• TO DO: Without dropping or altering a single word, give the listing again.

◆ ◆ ◆ ◆

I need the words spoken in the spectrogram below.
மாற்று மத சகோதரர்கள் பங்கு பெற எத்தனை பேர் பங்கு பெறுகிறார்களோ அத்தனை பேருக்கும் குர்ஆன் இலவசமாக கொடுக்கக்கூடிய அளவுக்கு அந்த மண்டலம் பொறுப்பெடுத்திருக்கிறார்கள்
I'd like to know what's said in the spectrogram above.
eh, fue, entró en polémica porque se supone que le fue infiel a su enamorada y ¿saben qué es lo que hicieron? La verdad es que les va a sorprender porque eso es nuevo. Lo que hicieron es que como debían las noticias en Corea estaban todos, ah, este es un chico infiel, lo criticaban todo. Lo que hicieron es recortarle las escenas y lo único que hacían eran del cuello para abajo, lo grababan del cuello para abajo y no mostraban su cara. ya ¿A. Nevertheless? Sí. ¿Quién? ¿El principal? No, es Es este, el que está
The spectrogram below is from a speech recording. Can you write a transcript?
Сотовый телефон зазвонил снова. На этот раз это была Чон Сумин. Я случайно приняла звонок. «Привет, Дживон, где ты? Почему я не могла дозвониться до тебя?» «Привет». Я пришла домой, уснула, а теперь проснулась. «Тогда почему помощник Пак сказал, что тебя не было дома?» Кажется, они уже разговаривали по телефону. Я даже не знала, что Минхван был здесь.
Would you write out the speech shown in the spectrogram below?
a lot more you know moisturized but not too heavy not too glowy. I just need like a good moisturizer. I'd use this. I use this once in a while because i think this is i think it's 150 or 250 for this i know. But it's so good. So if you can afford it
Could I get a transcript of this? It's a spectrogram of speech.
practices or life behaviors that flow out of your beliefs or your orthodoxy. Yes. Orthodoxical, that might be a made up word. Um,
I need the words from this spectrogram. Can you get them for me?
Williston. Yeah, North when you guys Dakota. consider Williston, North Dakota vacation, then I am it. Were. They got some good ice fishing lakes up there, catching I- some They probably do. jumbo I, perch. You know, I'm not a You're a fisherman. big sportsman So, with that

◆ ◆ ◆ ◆

• WRITTEN ANSWER:
I need the words spoken in the spectrogram below.
மாற்று மத சகோதரர்கள் பங்கு பெற எத்தனை பேர் பங்கு பெறுகிறார்களோ அத்தனை பேருக்கும் குர்ஆன் இலவசமாக கொடுக்கக்கூடிய அளவுக்கு அந்த மண்டலம் பொறுப்பெடுத்திருக்கிறார்கள்
I'd like to know what's said in the spectrogram above.
eh, fue, entró en polémica porque se supone que le fue infiel a su enamorada y ¿saben qué es lo que hicieron? La verdad es que les va a sorprender porque eso es nuevo. Lo que hicieron es que como debían las noticias en Corea estaban todos, ah, este es un chico infiel, lo criticaban todo. Lo que hicieron es recortarle las escenas y lo único que hacían eran del cuello para abajo, lo grababan del cuello para abajo y no mostraban su cara. ya ¿A. Nevertheless? Sí. ¿Quién? ¿El principal? No, es Es este, el que está
The spectrogram below is from a speech recording. Can you write a transcript?
Сотовый телефон зазвонил снова. На этот раз это была Чон Сумин. Я случайно приняла звонок. «Привет, Дживон, где ты? Почему я не могла дозвониться до тебя?» «Привет». Я пришла домой, уснула, а теперь проснулась. «Тогда почему помощник Пак сказал, что тебя не было дома?» Кажется, они уже разговаривали по телефону. Я даже не знала, что Минхван был здесь.
Would you write out the speech shown in the spectrogram below?
a lot more you know moisturized but not too heavy not too glowy. I just need like a good moisturizer. I'd use this. I use this once in a while because i think this is i think it's 150 or 250 for this i know. But it's so good. So if you can afford it
Could I get a transcript of this? It's a spectrogram of speech.
practices or life behaviors that flow out of your beliefs or your orthodoxy. Yes. Orthodoxical, that might be a made up word. Um,
I need the words from this spectrogram. Can you get them for me?
Williston. Yeah, North when you guys Dakota. consider Williston, North Dakota vacation, then I am it. Were. They got some good ice fishing lakes up there, catching I- some They probably do. jumbo I, perch. You know, I'm not a You're a fisherman. big sportsman So, with that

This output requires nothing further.